In the records below, pick out all lines containing the word "that".

Source records
--------------------------------------------------
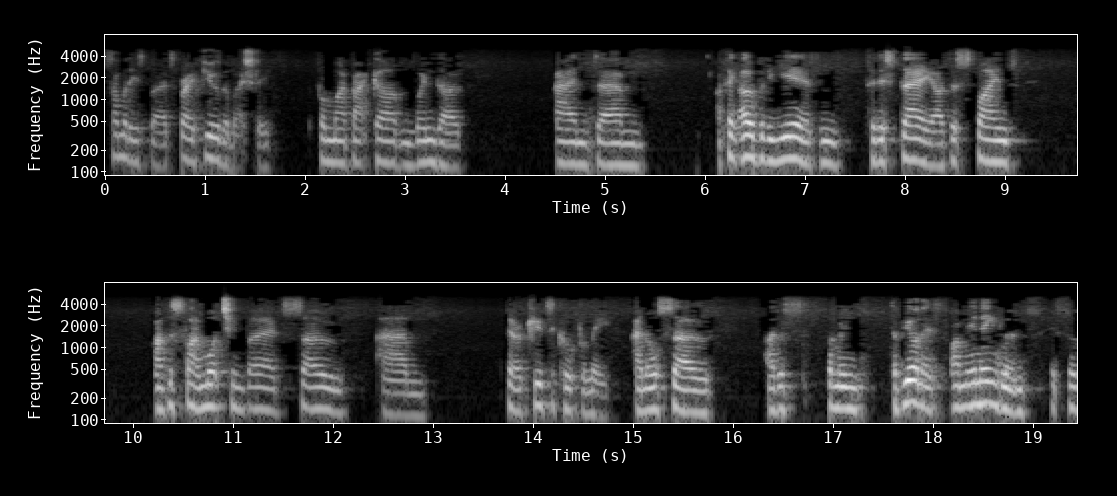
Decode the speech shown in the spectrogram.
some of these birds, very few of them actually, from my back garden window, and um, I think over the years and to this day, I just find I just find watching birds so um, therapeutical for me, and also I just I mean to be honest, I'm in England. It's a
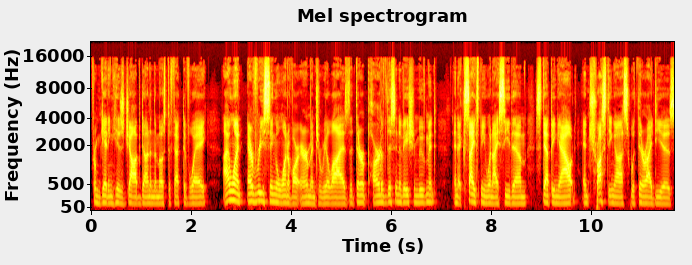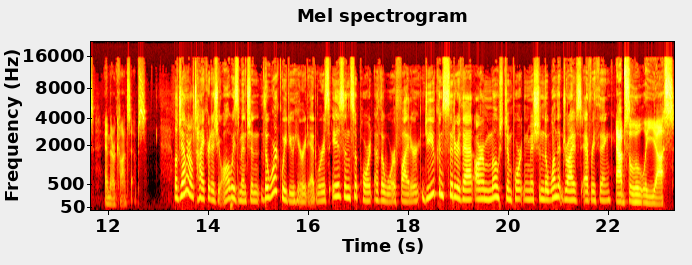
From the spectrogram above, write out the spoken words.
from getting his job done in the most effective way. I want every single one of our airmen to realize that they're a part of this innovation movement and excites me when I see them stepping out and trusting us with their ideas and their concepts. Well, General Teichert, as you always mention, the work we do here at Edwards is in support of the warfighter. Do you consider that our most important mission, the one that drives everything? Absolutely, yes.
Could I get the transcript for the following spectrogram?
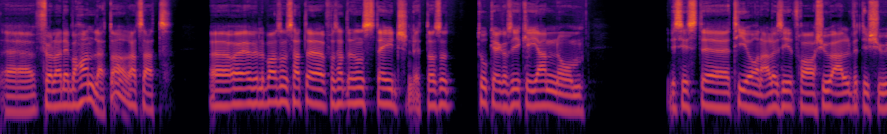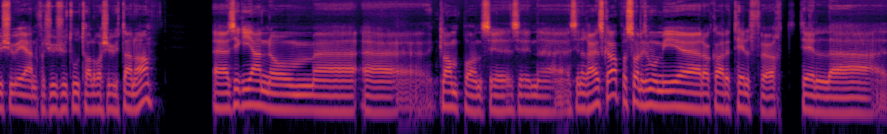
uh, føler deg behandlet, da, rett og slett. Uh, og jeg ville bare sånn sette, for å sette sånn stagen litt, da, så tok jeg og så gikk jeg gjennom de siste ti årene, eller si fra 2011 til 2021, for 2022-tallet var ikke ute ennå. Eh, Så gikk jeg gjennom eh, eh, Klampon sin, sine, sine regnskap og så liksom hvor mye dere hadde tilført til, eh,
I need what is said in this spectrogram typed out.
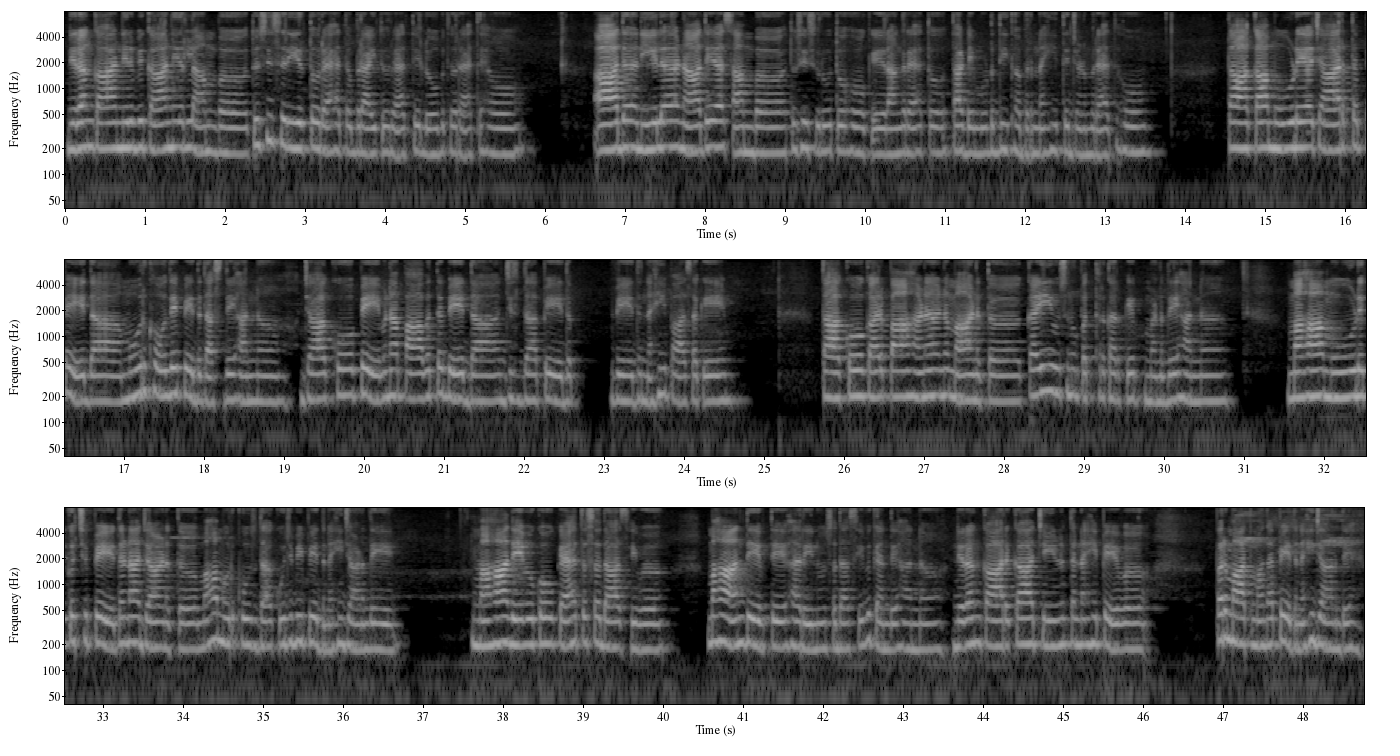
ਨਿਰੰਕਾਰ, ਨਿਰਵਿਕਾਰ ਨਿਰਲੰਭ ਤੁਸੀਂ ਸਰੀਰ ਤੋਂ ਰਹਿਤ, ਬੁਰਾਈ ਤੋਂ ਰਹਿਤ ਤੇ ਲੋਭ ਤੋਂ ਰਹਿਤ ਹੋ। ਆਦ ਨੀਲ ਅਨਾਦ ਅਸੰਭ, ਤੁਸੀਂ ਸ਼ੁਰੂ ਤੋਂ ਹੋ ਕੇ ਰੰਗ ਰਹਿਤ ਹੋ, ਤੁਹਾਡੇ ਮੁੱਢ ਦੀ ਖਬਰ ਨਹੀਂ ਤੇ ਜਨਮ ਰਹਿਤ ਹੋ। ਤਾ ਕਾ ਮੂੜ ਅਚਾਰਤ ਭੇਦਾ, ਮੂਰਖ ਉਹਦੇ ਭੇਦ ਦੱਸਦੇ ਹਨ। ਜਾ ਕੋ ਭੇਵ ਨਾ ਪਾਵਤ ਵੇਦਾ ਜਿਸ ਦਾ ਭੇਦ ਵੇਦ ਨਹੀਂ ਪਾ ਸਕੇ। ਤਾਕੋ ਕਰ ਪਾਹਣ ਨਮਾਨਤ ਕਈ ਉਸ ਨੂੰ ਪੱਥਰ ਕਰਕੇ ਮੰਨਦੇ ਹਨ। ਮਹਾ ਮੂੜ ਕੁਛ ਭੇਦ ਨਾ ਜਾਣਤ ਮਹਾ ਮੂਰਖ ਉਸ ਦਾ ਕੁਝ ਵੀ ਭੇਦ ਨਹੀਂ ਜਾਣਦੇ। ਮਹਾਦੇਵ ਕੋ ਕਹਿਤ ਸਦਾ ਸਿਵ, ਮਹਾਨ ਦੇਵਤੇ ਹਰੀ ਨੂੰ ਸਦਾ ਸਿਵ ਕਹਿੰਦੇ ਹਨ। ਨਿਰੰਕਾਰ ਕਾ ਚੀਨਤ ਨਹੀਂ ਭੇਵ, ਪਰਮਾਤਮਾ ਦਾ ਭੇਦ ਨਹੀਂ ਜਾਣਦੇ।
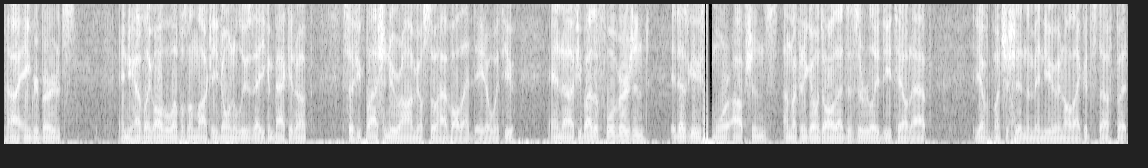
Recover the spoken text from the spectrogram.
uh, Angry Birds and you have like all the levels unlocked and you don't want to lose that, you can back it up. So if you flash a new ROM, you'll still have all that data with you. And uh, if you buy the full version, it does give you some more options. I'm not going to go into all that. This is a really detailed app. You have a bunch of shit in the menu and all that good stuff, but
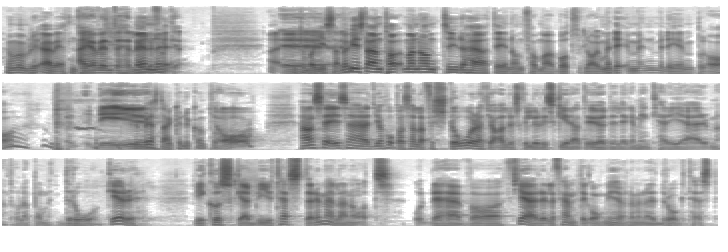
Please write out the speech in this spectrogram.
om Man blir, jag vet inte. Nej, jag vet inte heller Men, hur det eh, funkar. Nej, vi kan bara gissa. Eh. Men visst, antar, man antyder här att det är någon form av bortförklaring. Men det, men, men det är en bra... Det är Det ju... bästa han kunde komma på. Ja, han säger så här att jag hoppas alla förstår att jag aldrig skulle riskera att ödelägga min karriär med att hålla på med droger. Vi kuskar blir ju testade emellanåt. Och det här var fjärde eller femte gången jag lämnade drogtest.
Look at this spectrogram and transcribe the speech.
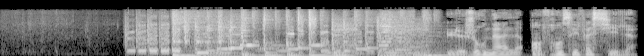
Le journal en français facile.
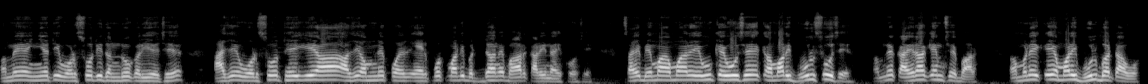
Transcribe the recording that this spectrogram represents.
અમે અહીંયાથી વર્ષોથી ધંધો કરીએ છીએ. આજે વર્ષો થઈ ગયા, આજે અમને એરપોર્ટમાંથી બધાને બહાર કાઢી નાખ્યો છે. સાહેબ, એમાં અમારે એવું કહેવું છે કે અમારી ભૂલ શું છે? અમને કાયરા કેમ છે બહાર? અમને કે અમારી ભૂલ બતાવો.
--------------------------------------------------
** Solution to this problem **
from getting his job done in the most effective way. I want every single one of our airmen to realize that they're a part of this innovation movement and excites me when I see them stepping out and trusting us with their ideas and their concepts. Well, General Teichert, as you always mention, the work we do here at Edwards is in support of the warfighter. Do you consider that our most important mission, the one that drives everything? Absolutely, yes.
uh, Angry Birds and you have like all the levels unlocked and you don't want to lose that, you can back it up. So if you flash a new ROM, you'll still have all that data with you. And uh, if you buy the full version, it does give you some more options. I'm not going to go into all that. This is a really detailed app. You have a bunch of shit in the menu and all that good stuff, but
Transcribe the recording that this spectrogram represents.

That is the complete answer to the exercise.